American Heritage® Dictionary of the English Language, Fourth Edition
- n. Any of the tendons at the rear hollow of the human knee.
- n. The hamstring muscle.
- n. The large tendon in the back of the hock of a quadruped.
- v. To cut the hamstring of (an animal or a person) and thereby cripple.
- v. To destroy or hinder the efficiency of; frustrate: "These worthwhile books are often hamstrung by unimaginative formats and inaccurate art" ( Don Lessem).
Century Dictionary and Cyclopedia
- n. In human anatomy, the tendon of a muscle which bounds the ham, or space behind the knee on either side above the middle of the popliteal space. The outer hamstring is single, and is the tendon of the biceps muscle; there are three inner hamstrings, the tendons of the semitendinosus, semimembranosus, and gracilis muscles, with which a fourth, that of the sartorius, may be reckoned. These muscles flex the leg upon the thigh, and, with the exception of the sartorius and gracilis, extend the thigh upon the trunk.
- n. In ordinary language, the great tendon or sinew at the back of the so-called knee or hock of the hind leg of a quadruped. It is the tendo Achillis, or tendon of the gastrocnemius muscle, corresponding to that at the back of the human ankle, and extends the foot or pes upon the leg or crus. See cut under
- To cut the hamstrings of, and thus lame or disable.
- In whaling, to cut the muscle or tendons of the small of the whale, so as to render the flukes useless and make the animal helpless. It is done with the fluke-spade when a boat is hauled up alongside a running whale.
- n. anatomy One of the great tendons situated in each side of the ham, or space back of the knee, and connected with the muscles of the back of the thigh.
- n. informal The biceps femoris muscle.
- v. transitive To lame or disable by cutting the tendons of the ham or knee; to hough; hence, to cripple; to incapacitate; to disable.
GNU Webster's 1913
- n. (Anat.) One of the great tendons situated in each side of the ham, or space back of the knee, and connected with the muscles of the back of the thigh.
- v. To lame or disable by cutting the tendons of the ham or knee; to hough; hence, to cripple; to incapacitate; to disable.

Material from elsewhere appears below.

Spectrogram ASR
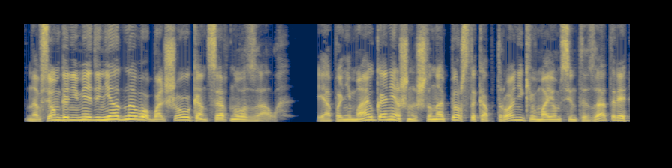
На всем Ганимеде ни одного большого концертного зала. Я понимаю, конечно, что наперсток оптроники в моем синтезаторе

- v. cripple by cutting the hamstring
- n. one of the tendons at the back of the knee
- v. make ineffective or powerless
“He left the game in the fourth quarter with what he called a hamstring strain.”
“Calderon sat out the final quarter with what he called a hamstring cramp in Wednesday's loss to the Sixers in Philadelphia.”
“Calderon sat out the final 16 minutes of Wednesday's 106-96 loss to the Philadelphia 76ers with what he called a hamstring cramp.”
“Yankees RHP Chan Ho Park, on the DL for almost a month with a strained right hamstring, is expected to throw Wednesday in Tampa, Fla.”
“Furcal, out with a strained hamstring, is expected to rejoin the Dodgers on Friday for a series at San Diego. —”
“I think the hamstring is definitely bothering Baron.”
“Having to take part while skating with a sore right hamstring is really low on his list of favorite activities.”
“Coach John Fox said Smith, who missed the final week of coaching sessions in June with tightness in the same hamstring, is listed as day-to-day.”
“Steve Gardner: 11: 02 p.m. Clemens still day-to-day: Houston starter Roger Clemens, bothered by a sore left hamstring, is still scheduled to start Game 5, if the game is necessary.”
“Keep an eye on: Griffey, after playing just 83 games last season because of a torn hamstring, is still the key to the Reds 'hopes.”
These user-created lists contain the word ‘hamstring’.
A list of words that are odd or words that I have looked up.
By David Foster Wallace
mostly from magoosh
You know who you are, freakish compounds. Though very useful, some of these words just don't seem right together--or, their meanings are so far from what the two (or more) component words suggest t...
Just plain fun to say and wonder about their origins.
Terms defined in the glossary of Clifford W. Ashley's "Yankee Whaler".
Interesting words that came to me in spam emails in the "From" field. Read in pairs by order added, add the initial of your choice, and you'll get a list of "names."
Particularly interesting grammatical quirks.
Yes, I said interesting. Who are you looking at so strangely?
Looking for tweets for hamstring.